BEGIN Provided information

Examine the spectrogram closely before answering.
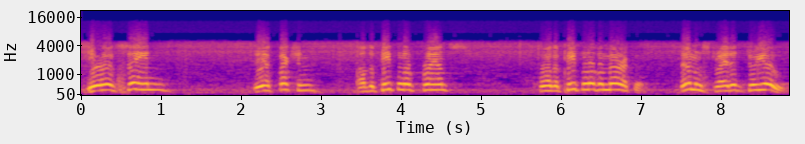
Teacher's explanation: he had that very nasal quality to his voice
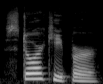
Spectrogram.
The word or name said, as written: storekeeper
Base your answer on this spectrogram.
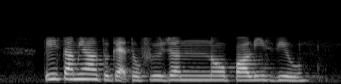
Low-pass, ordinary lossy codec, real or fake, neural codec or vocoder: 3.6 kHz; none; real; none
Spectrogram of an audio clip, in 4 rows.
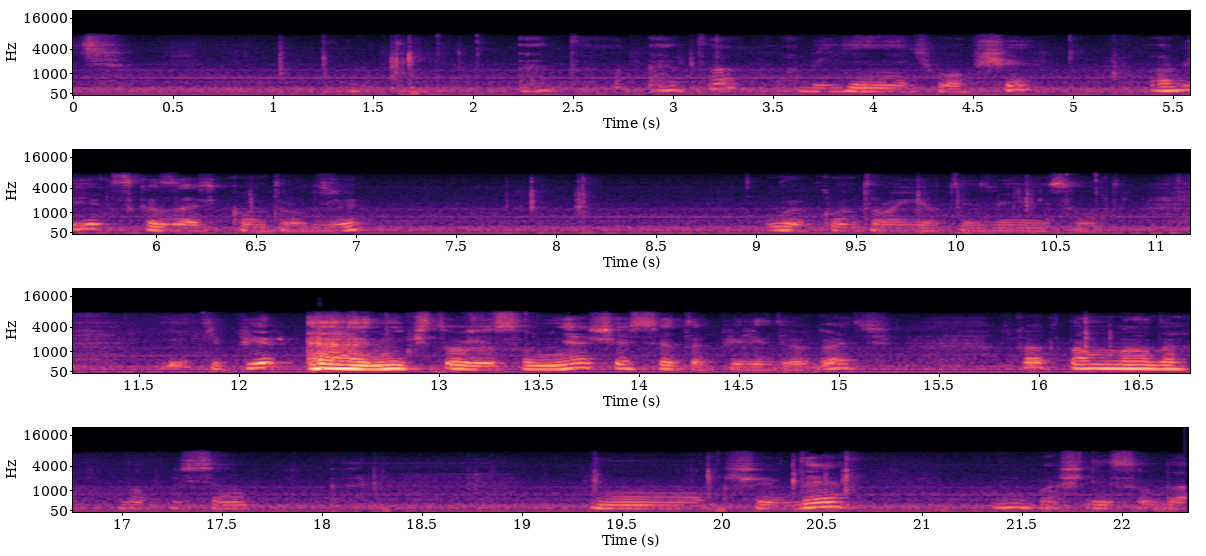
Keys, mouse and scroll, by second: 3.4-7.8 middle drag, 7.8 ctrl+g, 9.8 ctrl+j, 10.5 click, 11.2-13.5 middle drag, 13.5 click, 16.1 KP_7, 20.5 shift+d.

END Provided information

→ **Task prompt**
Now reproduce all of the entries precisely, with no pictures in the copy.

→ **Response below**
Examine the spectrogram closely before answering.
Teacher's explanation: he had that very nasal quality to his voice
Spectrogram.
The word or name said, as written: storekeeper
Base your answer on this spectrogram.
Low-pass, ordinary lossy codec, real or fake, neural codec or vocoder: 3.6 kHz; none; real; none
Spectrogram of an audio clip, in 4 rows.
Keys, mouse and scroll, by second: 3.4-7.8 middle drag, 7.8 ctrl+g, 9.8 ctrl+j, 10.5 click, 11.2-13.5 middle drag, 13.5 click, 16.1 KP_7, 20.5 shift+d.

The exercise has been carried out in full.